■ Your objective ■
Output all entries exactly as they appear and skip the pictures.

··· Input records ···

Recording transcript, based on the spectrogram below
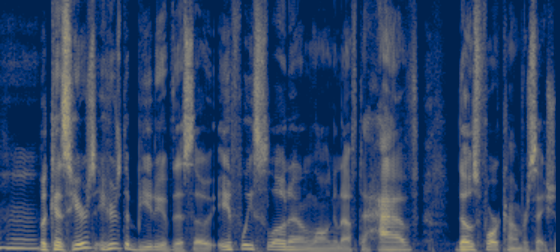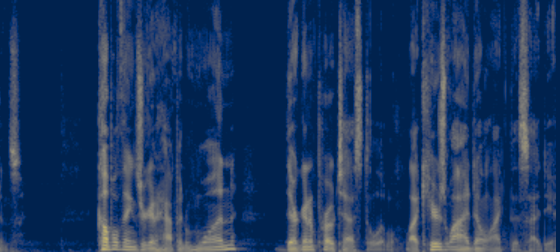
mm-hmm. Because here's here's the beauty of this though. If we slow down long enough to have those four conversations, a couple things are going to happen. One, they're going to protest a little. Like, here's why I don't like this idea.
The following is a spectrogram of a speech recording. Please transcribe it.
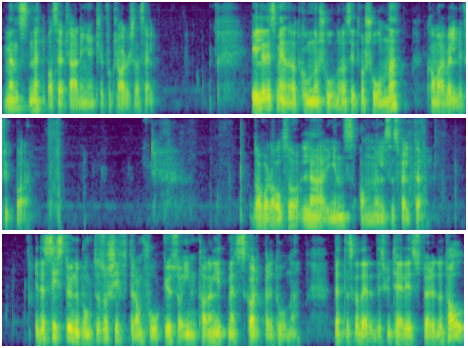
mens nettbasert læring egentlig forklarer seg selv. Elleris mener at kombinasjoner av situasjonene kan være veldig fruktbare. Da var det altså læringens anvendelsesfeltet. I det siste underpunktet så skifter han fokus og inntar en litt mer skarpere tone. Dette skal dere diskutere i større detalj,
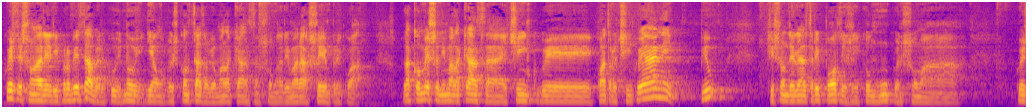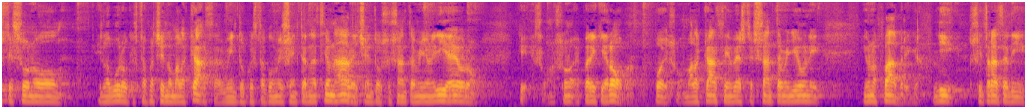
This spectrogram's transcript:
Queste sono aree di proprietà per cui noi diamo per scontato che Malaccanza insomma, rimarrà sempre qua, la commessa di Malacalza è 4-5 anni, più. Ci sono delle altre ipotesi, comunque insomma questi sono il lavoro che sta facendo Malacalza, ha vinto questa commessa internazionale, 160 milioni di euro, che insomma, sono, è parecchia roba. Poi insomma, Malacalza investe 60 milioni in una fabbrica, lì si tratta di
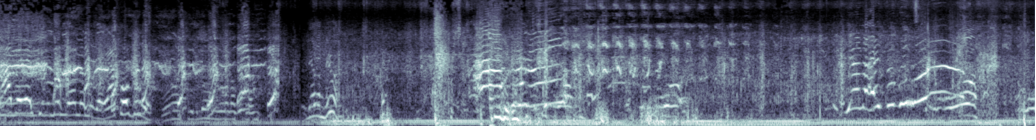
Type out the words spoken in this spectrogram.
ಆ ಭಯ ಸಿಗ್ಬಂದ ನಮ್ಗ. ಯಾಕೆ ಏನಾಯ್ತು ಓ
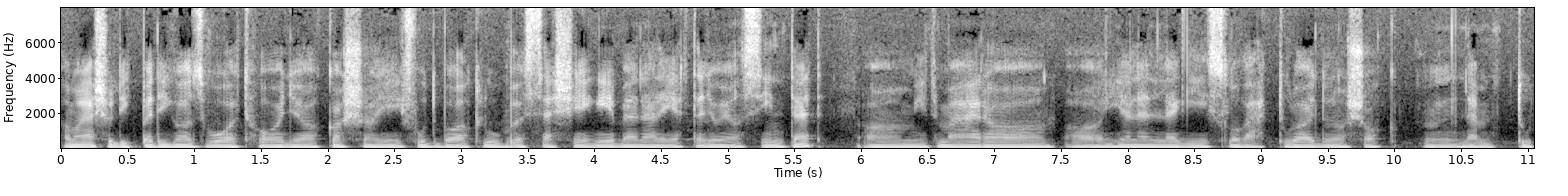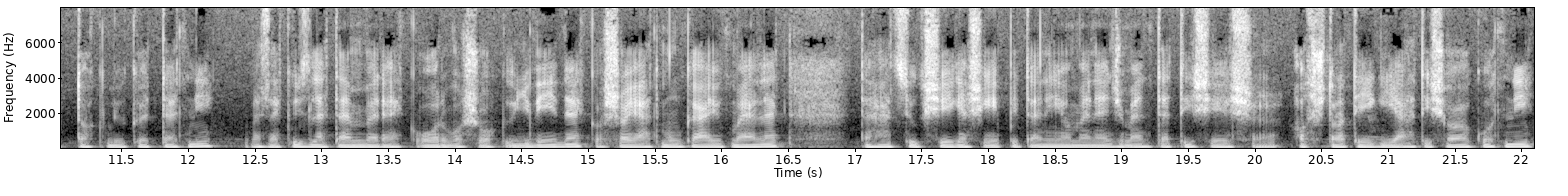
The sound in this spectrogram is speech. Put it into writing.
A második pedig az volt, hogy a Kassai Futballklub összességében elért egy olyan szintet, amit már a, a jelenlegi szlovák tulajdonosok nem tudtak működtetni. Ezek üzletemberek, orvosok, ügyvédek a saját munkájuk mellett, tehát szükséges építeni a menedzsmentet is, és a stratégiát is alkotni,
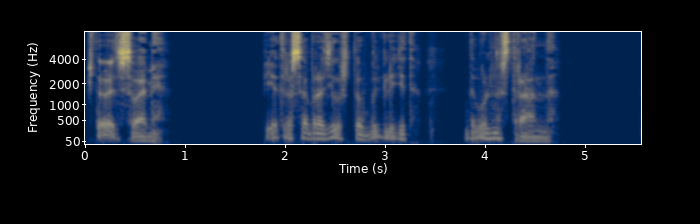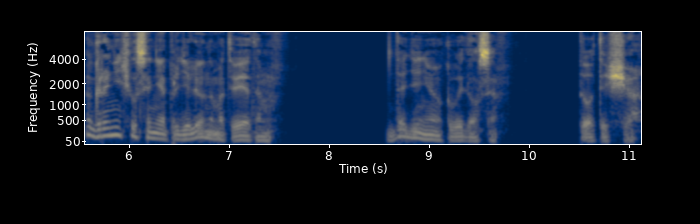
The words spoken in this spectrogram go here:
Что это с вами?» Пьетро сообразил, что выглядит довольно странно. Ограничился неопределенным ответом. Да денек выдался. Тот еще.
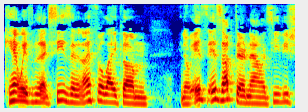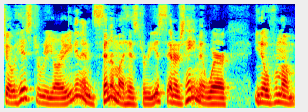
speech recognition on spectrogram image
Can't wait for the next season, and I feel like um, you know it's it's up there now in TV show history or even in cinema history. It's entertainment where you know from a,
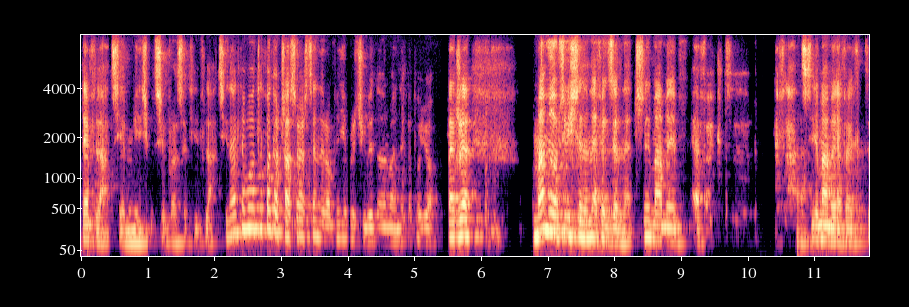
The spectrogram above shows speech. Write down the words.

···

■ Response box ■
Recording transcript, based on the spectrogram below
mm-hmm. Because here's here's the beauty of this though. If we slow down long enough to have those four conversations, a couple things are going to happen. One, they're going to protest a little. Like, here's why I don't like this idea.
The following is a spectrogram of a speech recording. Please transcribe it.
mens nettbasert læring egentlig forklarer seg selv. Elleris mener at kombinasjoner av situasjonene kan være veldig fruktbare. Da var det altså læringens anvendelsesfeltet. I det siste underpunktet så skifter han fokus og inntar en litt mer skarpere tone. Dette skal dere diskutere i større detalj,
This spectrogram's transcript:
Queste sono aree di proprietà per cui noi diamo per scontato che Malaccanza insomma, rimarrà sempre qua, la commessa di Malacalza è 4-5 anni, più. Ci sono delle altre ipotesi, comunque insomma questi sono il lavoro che sta facendo Malacalza, ha vinto questa commessa internazionale, 160 milioni di euro, che insomma, sono, è parecchia roba. Poi insomma, Malacalza investe 60 milioni in una fabbrica, lì si tratta di
Type out the words spoken in this spectrogram.
ಆ ಭಯ ಸಿಗ್ಬಂದ ನಮ್ಗ. ಯಾಕೆ ಏನಾಯ್ತು ಓ
The sound in this spectrogram is speech. Put it into writing.
A második pedig az volt, hogy a Kassai Futballklub összességében elért egy olyan szintet, amit már a, a jelenlegi szlovák tulajdonosok nem tudtak működtetni. Ezek üzletemberek, orvosok, ügyvédek a saját munkájuk mellett, tehát szükséges építeni a menedzsmentet is, és a stratégiát is alkotni,
The words spoken in this spectrogram go here:
Что это с вами?» Пьетро сообразил, что выглядит довольно странно. Ограничился неопределенным ответом. Да денек выдался. Тот еще.
speech recognition on spectrogram image
Can't wait for the next season, and I feel like um, you know it's it's up there now in TV show history or even in cinema history. It's entertainment where you know from a,
The spectrogram above shows speech. Write down the words.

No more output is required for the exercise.